HOST: PM just finally, you’re here in town today to announce, aside from the campaigning you did yesterday, but you’re also going to be teaming up with the Health Minister, Mark Butler, for this COVID inquiry announcement. Why has it fallen short of being a Royal Commission? And what do you make of the criticism that’s aimed at sort of giving a bit of cover to Labor Premiers who might not like to take the stand?
PRIME MINISTER: It’s pretty absurd. And one of the things about what happened during the pandemic is that Australians worked for each other. They all made sacrifices and it was a really tough period. And from time to time, there were attempts to have division, and there was division between the Commonwealth, for example, backing up Clive Palmer above Mark McGowan in Western Australia over the changes that were brought in. What we’re interested in with this inquiry, and there’s been more than 20 inquiries already, is bringing together all of the work that’s been done by people like Dr Peter Shergold and the various inquiries that have taken place. There was a commission inquiry into the Ruby Princess events in Sydney, for example. It’s been a range of inquiries, bringing all that together. What are the lessons going forward that Australia needs to learn? What worked, what didn’t work? How do we get better preparedness for the future? That’s the objective here.
HOST: Why not give it the authority of a Royal Commission?
PRIME MINISTER: Because, quite frankly, a Royal Commission can take more time and is normally headed by a judge. What we’ve appointed is three experts that you’ll see, including an expert in epidemiology, an expert in public service and an expert economist. We have a panel of three. I said during the election campaign there’d be some form of inquiry. The advice that we’ve received is that this is the best form of inquiry. It’s correct to say it needs to be forward looking, but of course, you examine the past to see what lessons are there. But there have already been so many inquiries. I think that one of the lessons is that the country needs to work together and the Coalition’s criticism of this inquiry, before they’ve even seen the terms of reference. There’s a pattern here. They’re against it, no matter what it is. They’re against the Housing Australia Future Fund. They’re against childcare support. They’re against everything that the government does. They’ve really turned the Coalition into the no coalition. And you can’t be an alternative government by just saying no to everything. And, of course, at the time, here in South Australia, there were Liberal Governments in South Australia and NSW as well as, of course, Tasmania. So half of the States had Liberal governments, half of them had Labor governments. So, the idea that it is somehow inadequate is, in my view, absurd.
GOODINGS: I think here in South Australia, we just still want to know if you can catch COVID off a pizza box.
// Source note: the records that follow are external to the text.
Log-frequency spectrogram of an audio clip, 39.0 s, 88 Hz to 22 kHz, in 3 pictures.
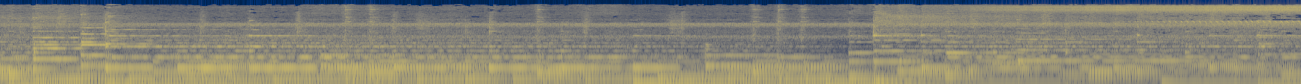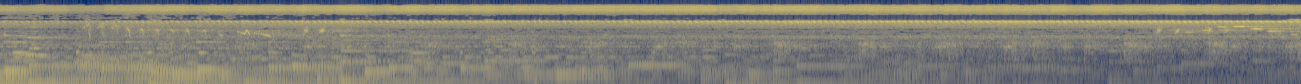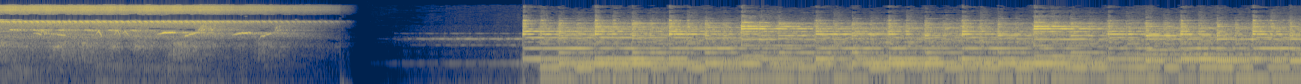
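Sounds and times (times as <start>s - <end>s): soft new-age music: 0.0s - 28.5s
insect drone: 1.5s - 29.5s
bird chirps: 11.8s - 29.5s.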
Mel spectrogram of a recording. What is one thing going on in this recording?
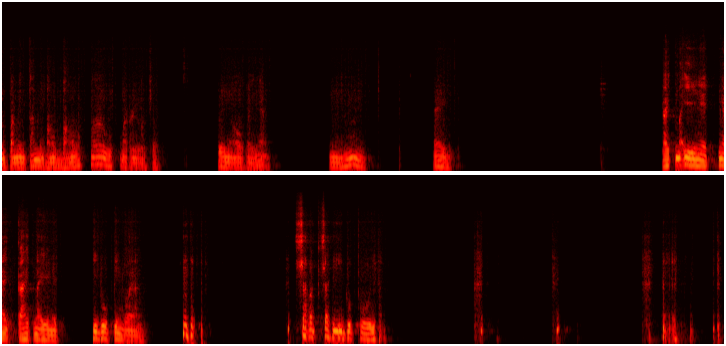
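A middle-aged man speaks calmly and close to a microphone, in bursts with pauses.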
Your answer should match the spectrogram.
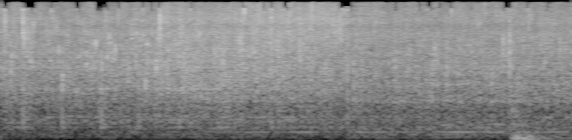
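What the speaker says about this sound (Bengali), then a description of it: "মাংসটাকে একটু ভালো করে ভেজে নিতে হবে।" Chicken pieces fry with chopped green chilli and onion in a hot pan, a dense, steady sizzle with light stirring scrapes and a soft thud near the end.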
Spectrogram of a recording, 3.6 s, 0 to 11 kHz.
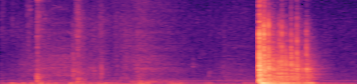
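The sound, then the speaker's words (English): A twenty-sided die is rolled on request and comes up 5: it lands with a sudden sharp clatter and rattles briefly before settling, following a few faint taps over a low background hum. No one speaks. “Roll me a d20.”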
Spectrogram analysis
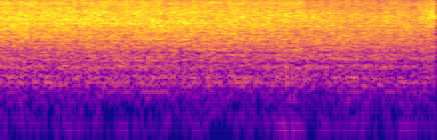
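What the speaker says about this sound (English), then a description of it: "start it steaming, begin to deglaze the pan at the bottom" Water poured into a hot frying pan to deglaze it after searing beef, a steady loud steaming hiss with no break, alone.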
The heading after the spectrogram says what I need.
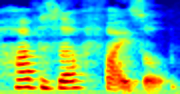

That’s the number one question.
PRIME MINISTER: That’s the number one.
GOODINGS: Or touching the footy.
PENBERTHY: Hey, PM, great to have you in town. Enjoy the rest of your stay here in SA and hopefully we can catch up with you again soon, Anthony Albanese.
PRIME MINISTER: Always good to be in the studio.